#### EXTRACTED ENTRIES

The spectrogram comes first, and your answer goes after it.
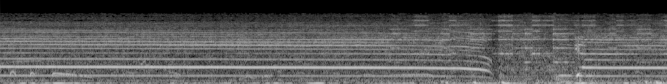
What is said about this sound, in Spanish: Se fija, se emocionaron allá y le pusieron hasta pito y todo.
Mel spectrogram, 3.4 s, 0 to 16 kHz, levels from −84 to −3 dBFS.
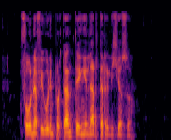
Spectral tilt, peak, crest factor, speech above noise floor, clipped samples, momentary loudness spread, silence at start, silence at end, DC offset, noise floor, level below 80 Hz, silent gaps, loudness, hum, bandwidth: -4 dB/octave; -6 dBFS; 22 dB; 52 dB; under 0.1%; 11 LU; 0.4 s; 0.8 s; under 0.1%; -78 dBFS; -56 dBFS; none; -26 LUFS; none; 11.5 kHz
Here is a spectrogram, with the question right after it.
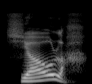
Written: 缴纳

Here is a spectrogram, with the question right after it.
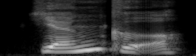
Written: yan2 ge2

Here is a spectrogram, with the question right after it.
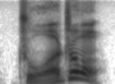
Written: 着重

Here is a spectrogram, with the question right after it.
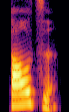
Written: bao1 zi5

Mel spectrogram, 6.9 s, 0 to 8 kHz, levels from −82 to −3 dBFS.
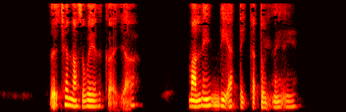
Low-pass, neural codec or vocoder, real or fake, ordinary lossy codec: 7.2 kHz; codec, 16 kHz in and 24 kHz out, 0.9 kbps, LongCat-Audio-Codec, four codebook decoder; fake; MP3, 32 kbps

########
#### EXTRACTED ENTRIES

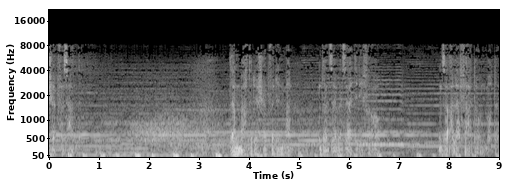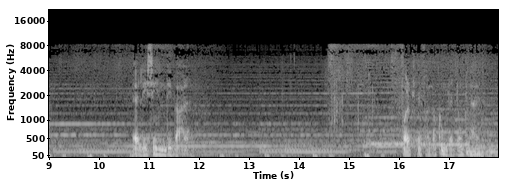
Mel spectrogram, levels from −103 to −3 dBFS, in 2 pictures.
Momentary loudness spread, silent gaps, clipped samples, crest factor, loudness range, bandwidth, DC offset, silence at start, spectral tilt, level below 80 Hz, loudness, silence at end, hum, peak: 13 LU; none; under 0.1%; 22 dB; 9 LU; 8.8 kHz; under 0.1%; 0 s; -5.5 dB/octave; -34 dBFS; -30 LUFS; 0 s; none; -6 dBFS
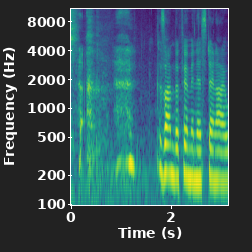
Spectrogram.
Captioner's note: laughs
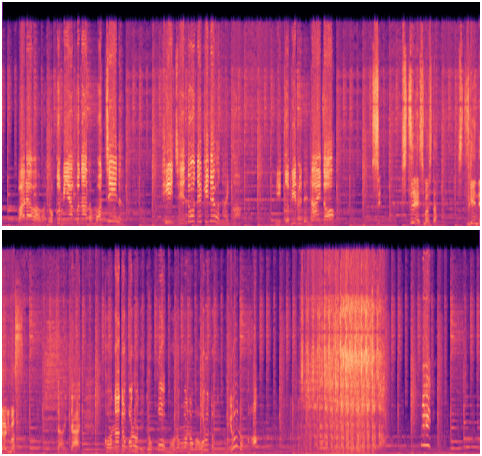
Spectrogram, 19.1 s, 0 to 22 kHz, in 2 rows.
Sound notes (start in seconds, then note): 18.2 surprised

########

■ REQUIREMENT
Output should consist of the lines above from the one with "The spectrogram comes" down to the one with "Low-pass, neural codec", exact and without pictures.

■ ANSWER FOR THIS EXERCISE
The spectrogram comes first, and your answer goes after it.
What is said about this sound, in Spanish: Se fija, se emocionaron allá y le pusieron hasta pito y todo.
Mel spectrogram, 3.4 s, 0 to 16 kHz, levels from −84 to −3 dBFS.
Spectral tilt, peak, crest factor, speech above noise floor, clipped samples, momentary loudness spread, silence at start, silence at end, DC offset, noise floor, level below 80 Hz, silent gaps, loudness, hum, bandwidth: -4 dB/octave; -6 dBFS; 22 dB; 52 dB; under 0.1%; 11 LU; 0.4 s; 0.8 s; under 0.1%; -78 dBFS; -56 dBFS; none; -26 LUFS; none; 11.5 kHz
Here is a spectrogram, with the question right after it.
Written: 缴纳

Here is a spectrogram, with the question right after it.
Written: yan2 ge2

Here is a spectrogram, with the question right after it.
Written: 着重

Here is a spectrogram, with the question right after it.
Written: bao1 zi5

Mel spectrogram, 6.9 s, 0 to 8 kHz, levels from −82 to −3 dBFS.
Low-pass, neural codec or vocoder, real or fake, ordinary lossy codec: 7.2 kHz; codec, 16 kHz in and 24 kHz out, 0.9 kbps, LongCat-Audio-Codec, four codebook decoder; fake; MP3, 32 kbps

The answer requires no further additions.